Redundant reports should be eliminated, inefficient training streamlined, and wasteful administrative burdens reduced. Could information assurance training be conducted in a less gratingly wasteful way? Once we have our nuclear, biological, and chemical and rifle range briefs memorized, can we test out and proceed directly to the practical application perhaps? Better yet, can we use that time for more advanced training? How many hours are wasted annually shuffling paperwork through 10 wickets to get a signature that should not be required on a naval format letter that required three revisions to ensure the format was correct and the signature block was positioned perfectly? The opportunities are legion, but a shift must occur in mindset for them to become apparent.

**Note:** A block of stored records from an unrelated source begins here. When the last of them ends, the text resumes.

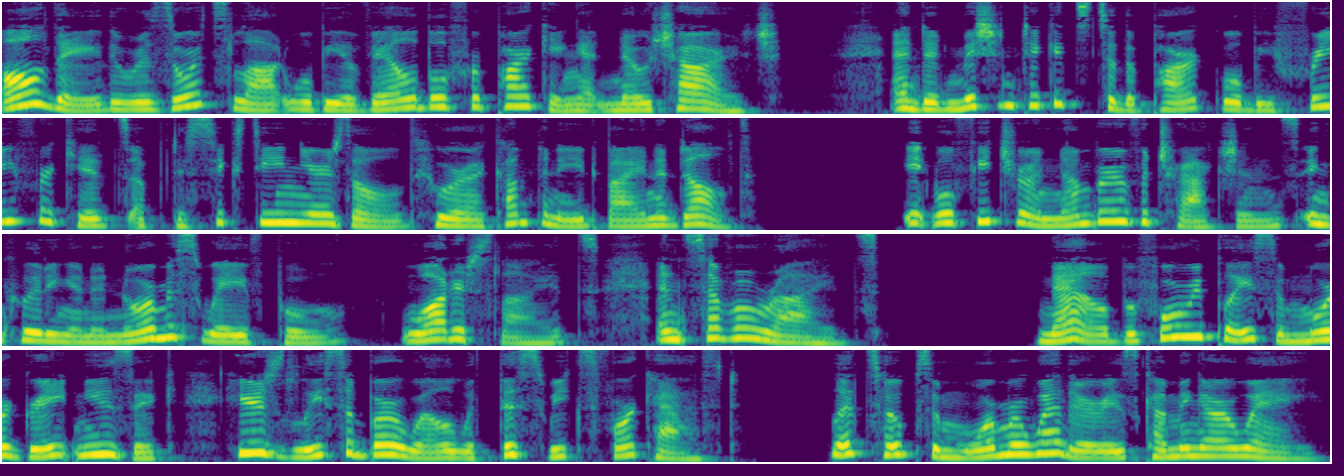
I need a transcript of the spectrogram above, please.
All day, the resort's lot will be available for parking at no charge and admission tickets to the park will be free for kids up to 16 years old who are accompanied by an adult. It will feature a number of attractions, including an enormous wave pool, water slides, and several rides. Now, before we play some more great music, here's Lisa Burwell with this week's forecast. Let's hope some warmer weather is coming our way.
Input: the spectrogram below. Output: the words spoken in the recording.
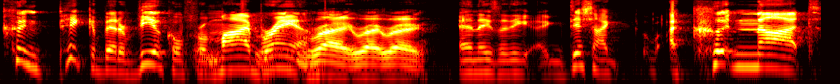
couldn't pick a better vehicle for my brand. Right. Right. Right. And they said the audition. I I could not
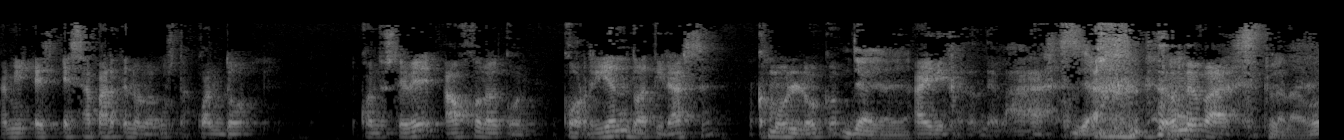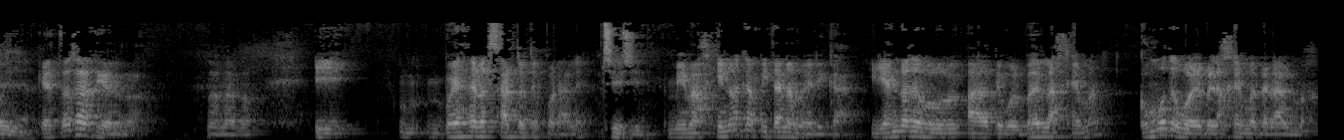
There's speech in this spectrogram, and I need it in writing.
A mí es- esa parte no me gusta. Cuando, cuando se ve a ojo de halcón corriendo a tirarse como un loco, Ya, ya, ya. ahí dije, ¿dónde vas? Ya. ¿Dónde vas? Claraboya. ¿Qué estás haciendo? No, no, no. Y voy a hacer el salto temporal, ¿eh? Sí, sí. Me imagino a Capitán América yendo a, devol- a devolver las gemas. ¿Cómo devuelve las gemas del alma?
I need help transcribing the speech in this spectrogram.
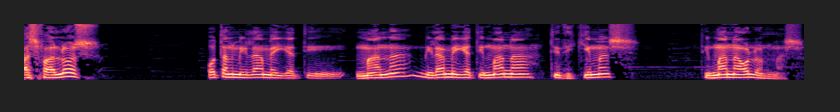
Ασφαλώς όταν μιλάμε για τη μάνα, μιλάμε για τη μάνα τη δική μας, τη μάνα όλων μας.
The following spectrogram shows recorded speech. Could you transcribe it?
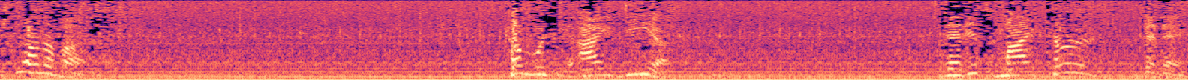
each one of us come with the idea that it's my turn today.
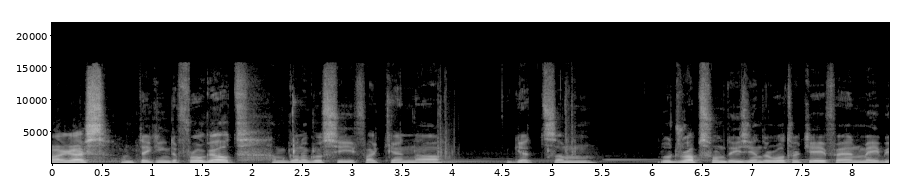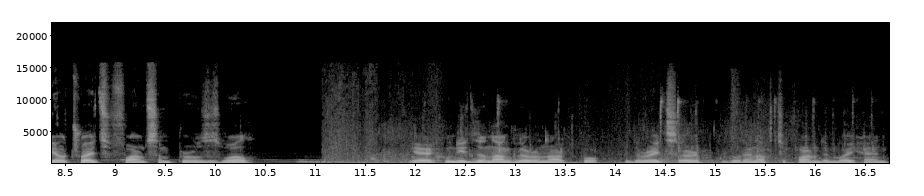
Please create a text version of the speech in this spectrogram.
Alright guys, I'm taking the frog out. I'm gonna go see if I can uh, get some loot drops from the easy underwater cave and maybe I'll try to farm some pearls as well. Yeah, who needs an angler on Arkpoc? The rates are good enough to farm them by hand.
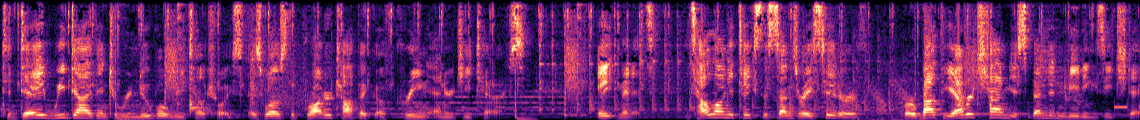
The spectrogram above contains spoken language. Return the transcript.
Today, we dive into renewable retail choice as well as the broader topic of green energy tariffs. Eight minutes. It's how long it takes the sun's rays to hit Earth, or about the average time you spend in meetings each day.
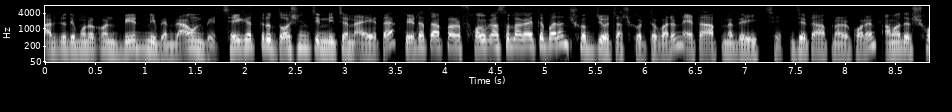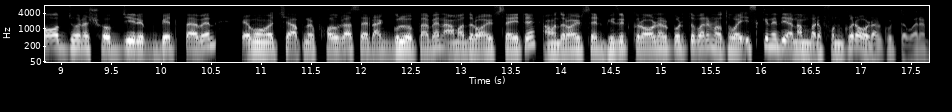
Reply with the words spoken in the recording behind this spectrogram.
আর যদি মনে করেন বেড নিবেন রাউন্ড বেড সেই ক্ষেত্রে দশ ইঞ্চির নিচে নাই এটা। তো এটাতে আপনার ফল গাছও লাগাইতে পারেন, সবজিও চাষ করতে পারেন। এটা আপনাদের ইচ্ছে, যেটা আপনারা করেন। আমাদের সব ধরনের সবজির বেড পাবেন এবং হচ্ছে আপনার ফল গাছের রাগগুলো পাবেন আমাদের ওয়েবসাইটে আমাদের ওয়েবসাইট ভিজিট করে অর্ডার করতে পারেন অথবা স্ক্রিনে দেওয়া নাম্বারে ফোন করে অর্ডার করতে পারেন।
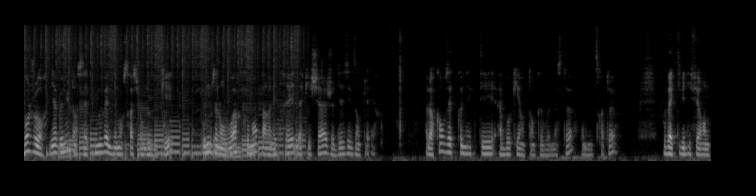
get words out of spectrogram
Bonjour, bienvenue dans cette nouvelle démonstration de bouquet où nous allons voir comment paramétrer l'affichage des exemplaires. Alors quand vous êtes connecté à Bokeh en tant que webmaster, administrateur, vous pouvez activer différents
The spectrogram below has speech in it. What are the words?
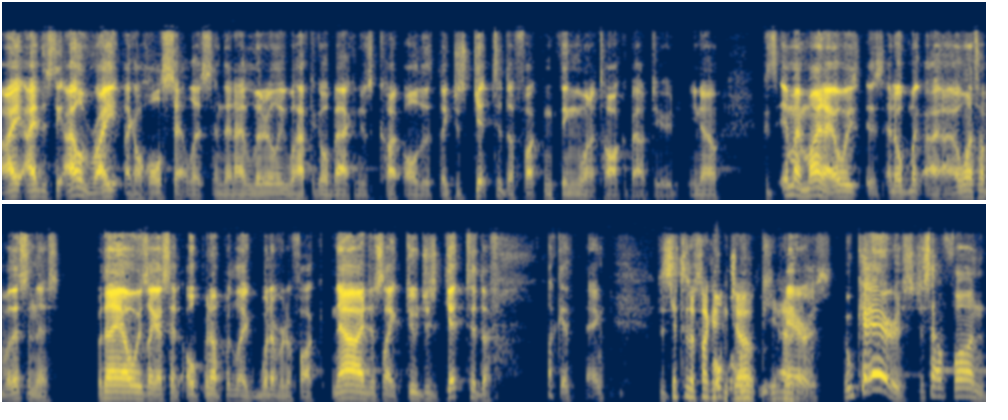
i i have this thing i'll write like a whole set list and then i literally will have to go back and just cut all the like just get to the fucking thing you want to talk about dude you know? Because in my mind i always is an open mic, i, I want to talk about this and this but then i always like i said open up with like whatever the fuck. Now i just like dude just get to the fucking thing. Just Get to the fucking joke, who yeah. cares? Who cares? Just have fun.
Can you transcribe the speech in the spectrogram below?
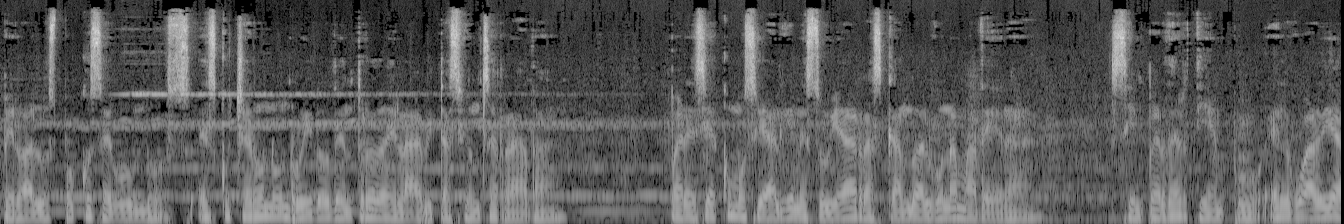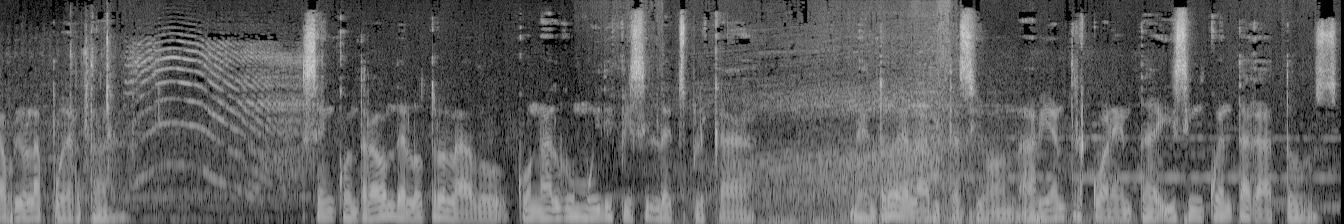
pero a los pocos segundos escucharon un ruido dentro de la habitación cerrada. Parecía como si alguien estuviera rascando alguna madera. Sin perder tiempo, el guardia abrió la puerta. Se encontraron del otro lado con algo muy difícil de explicar. Dentro de la habitación había entre 40 y 50 gatos,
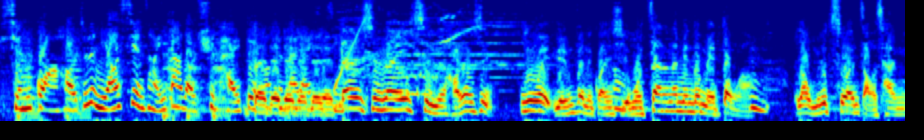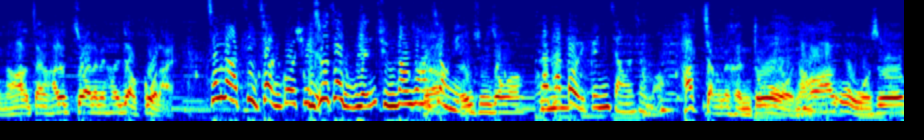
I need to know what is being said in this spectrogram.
先挂号，就是你要现场一大早去排队，对对然后跟大家一对对对对，起进。但是那一次呢，好像是 因为缘分的关系，我站在那边都没动啊。嗯然后我们就吃完早餐，然后这样他就坐在那边，他就叫我过来。真的啊、自己叫你过去？你说在人群当中他叫你，人群中啊，那他到底跟你讲了什么？他讲了很多，然后他问我说：“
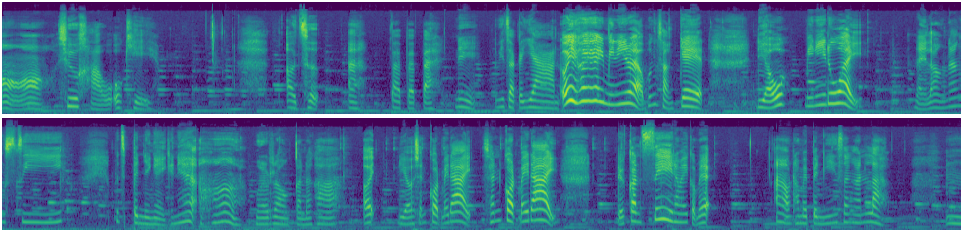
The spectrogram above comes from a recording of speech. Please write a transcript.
อ๋อ ชื่อเขา โอเค เอาเถอะ อะ ปไปไปนี่มีจักรยาน เอ้ยเฮ้ยเฮ้ยมีนี่ด้วยเพิ่งสังเกต เดี๋ยวมีนี่ด้วย ไหนลองนั่งซิมันจะเป็นยังไงคะเนี่ยฮะมาลองกันนะคะ เอ้ย เดี๋ยวฉันกดไม่ได้ ฉันกดไม่ได้ เดี๋ยวก่อนสิทำไมกดไม่ได้ อ้าวทำไมเป็นงี้ซะงั้นล่ะ อืม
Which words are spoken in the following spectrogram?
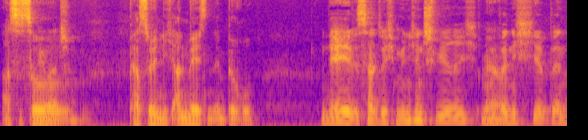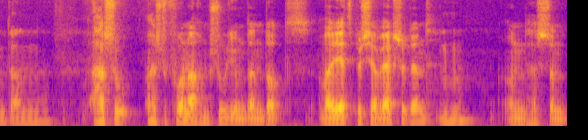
Also so persönlich anwesend im Büro. Nee, das ist halt durch München schwierig. Ja. Und wenn ich hier bin, dann. Hast du, hast du vor nach dem Studium dann dort, weil jetzt bist du ja Werkstudent Mhm. und hast dann,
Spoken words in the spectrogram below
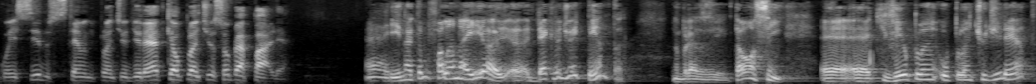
conhecido sistema de plantio direto, que é o plantio sobre a palha. É, e nós estamos falando aí, ó, é, década de 80 no Brasil. Então, assim, é, é, que veio o plantio direto,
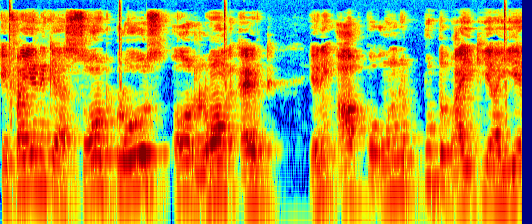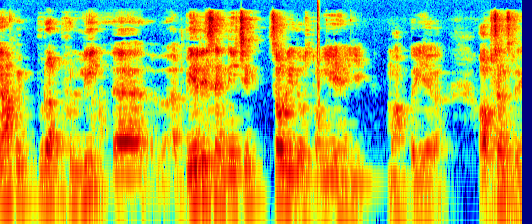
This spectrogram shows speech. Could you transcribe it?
एफ़ आई ने क्या? शॉर्ट क्लोज और लॉन्ग एड यानी आपको उन्होंने पुट बाई किया, ये यहाँ पे पूरा फुल्ली बेरिस है, नीचे। सॉरी दोस्तों, ये है, ये माफ़ करिएगा। ऑप्शन पे।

In many cases, load shedding of unnecessary tasks will involve culling superficialities for which the Corps has a deep institutional fondness. There is an element of institutional pride and unit cohesion in the appearance issue, but the focus on superficialities often comes at an expense to substance. Consider the over 800 man-hours invested in preparation for a battalion-level change of command. A unit may be thought to be unprofessional if it forewent the “troop and stomp” for a simpler ceremony, but would it not be much more substantively professional if it spent that 800 man-hours training for its primary mission? Although the thought is certainly a bridge too far, would Marines be better off if they spent less time at the barber shop and more time in professional study, combat conditioning, or with their families? Did anyone tell Chesty Puller he was not a motivated Marine because he did not have a high and tight? In another instance, consider the time wasting that goes on around the Corps during the weekly field day. How many clean windows are dutifully wiped down? How many floors could be buffed monthly instead of weekly? Beyond the time issue, undue focus on superficialities erodes Marines’ confidence that the institution cares about what truly matters.

Finally, we must entrust our junior leaders to do those things that do matter. If there is training to be done, provide small unit leaders with training aids and let them run it. Let these leaders lead. They cannot do any worse in motivating their Marines to succeed than a computer or the speaker at the front of the auditorium. Given properly prioritized missions and the time to accomplish them, these Marines will need no hit lists to make it happen.

 

Source: http://www.mca-marines.org/gazette/article/doing-what-matters-less